Instead of spending the summer morning sleeping, a group of high school students inspected, tested and traded a hodgepodge of items during an experiment at the Summer Accelerated Math [and science] Camp (SAMC), sponsored by the University of Chicago Urban Education Institute (UEI). As part of the month-long camp devoted to math and science, students were testing the PH-levels of common household items including Windex, lemonade, baking soda and laundry detergent while charting the acidity levels on a continuum from “basic” to “extremely acidic.”
UEI’s University of Chicago Charter School students mixed with scholars from the Urban Prep and Perspectives charter networks, as a University of Chicago Urban Teacher Education Program (UChicago UTEP is a 2-year MA degree granting program) resident taught the lesson. The experiments made for lively conversation. One student was inspired to consider acid rain and its effect on the environment, which led to a fruitful discussion about how rising PH levels from pollution can affect the ecosystem and the food chain.
UChicago UTEP resident Caitlin Bonham commented to her class, “Acid rain can be a real problem. There’s a lake in New York that has a PH-level of 4.2.” After a collective gasp from the audience, she continued, “This level of acidity makes it impossible to sustain the life that would normally reside there.”
Intently watching the experiments and developing conversations, Vande Vusse, chair of the science department at Urban Prep Englewood Campus, said, “I am so impressed by the Urban Teacher Education Program residents who have been leading this camp. They know how to engage students. They are really great, and go into the teaching profession with their eyes wide open. The level of preparation is wonderful.”

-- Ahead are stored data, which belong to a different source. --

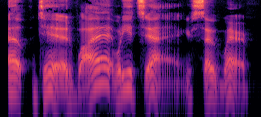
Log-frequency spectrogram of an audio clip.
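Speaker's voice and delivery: animated high-schooler talk with swooping pitch. Speaker showing how teen shows make them talk, talking like a high schooler. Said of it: "begin to talk like a high schooler".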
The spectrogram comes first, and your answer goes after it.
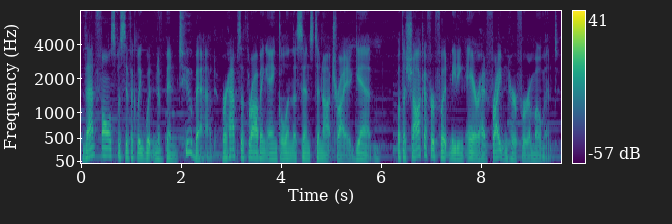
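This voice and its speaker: A man narrating an audio drama in a measured storytelling delivery. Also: on the low side, soft background music.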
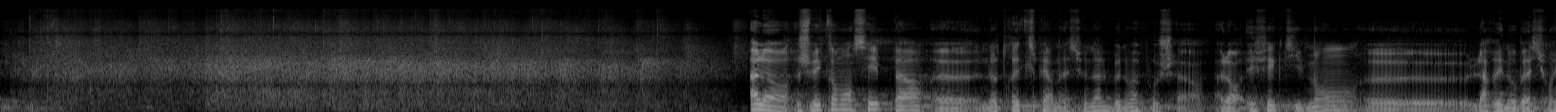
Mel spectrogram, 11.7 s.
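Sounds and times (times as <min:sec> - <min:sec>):
audience applause for guests: 0:00.0 - 0:05.5
speech: 0:05.6 - 0:11.6.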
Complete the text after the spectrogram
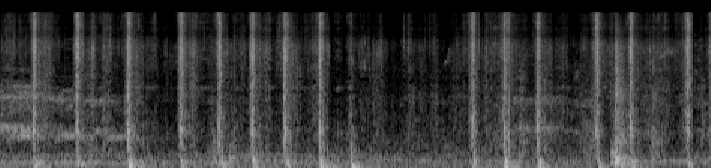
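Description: A knife chops through fresh herbs on a wooden board with sharp, regular knocks.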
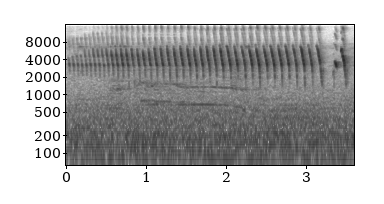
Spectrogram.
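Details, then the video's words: Canary singing with imitations of bar-winged prinia and sooty-headed tit: a fast, even trill of high chirps, about three or four a second, ending in a few sharper notes, over faint background hiss. "kenari romeo gacor isian prenjak ciblek"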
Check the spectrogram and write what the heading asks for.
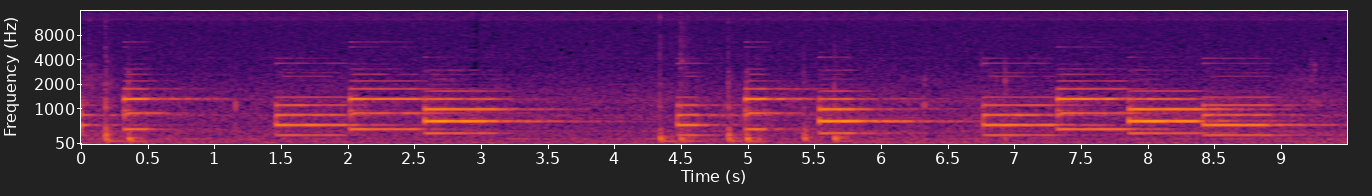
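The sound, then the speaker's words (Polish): Electronic tones from a Simon memory game play in short sequences drawn from its four tones, each a steady harmonic beep at a different pitch, repeated in growing patterns with faint clicks of button presses between them as the player repeats each sequence. “Simon polega na tym, że trzeba zapamiętać sekwencję e, dźwięków, co teraz zademonstruję.”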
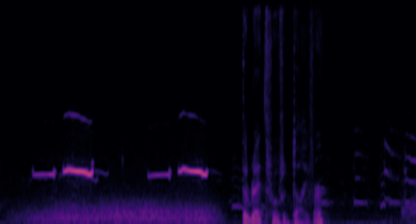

Across the hall from Bonham’s class, younger students (7-9th grade) were group problem solving a mathematics puzzle with other UChicago UTEP residents and instructors. One of the camp interns, and a former camper, L’tajah Dixon, explained why she got involved with SAMC.
“When I was younger, my teacher told me about the camp and encouraged me to take part. At first, I didn’t want to at all. I wasn’t sure I would enjoy learning about science and math more than having my summer freedom,” said Dixon who just graduated from Perspectives Calumet. “She convinced me to do it. Since then, I have been a part of the camp every year. It’s a great opportunity to explore deeper math than in the classroom. It’s more hands on, with more use of technology and learning games. I’ve learned a lot.”
SAMC is free to participants. Students learn to use mathematics, logic, biology, and the life sciences to deepen their technical knowledge and interest. The program combines classroom instruction, group work, and field research (with visits to the Indiana Dunes and the Warren Woods in Michigan). At the close of the camp, students give presentations on projects they have developed throughout the month. This year, mathematics topics include linear, quadratic, and exponential patterns and polynomial patterns that can be analyzed using finite differences. On the science side, presentations were made on plant and animal biodiversity, as well as ecology and sustainability. Field research was conducted at Jackson Park and the Indiana Dunes.
Doug O’Roark, director of Secondary Math and Biology at UChicago UTEP, said, “The camp gives kids a chance to explore deep problems and to demonstrate persistence in the face of a challenge. At the same time, the lead teachers and UChicago UTEP residents are given extended time to reflect on their practice in a manner not often feasible during the regular school year."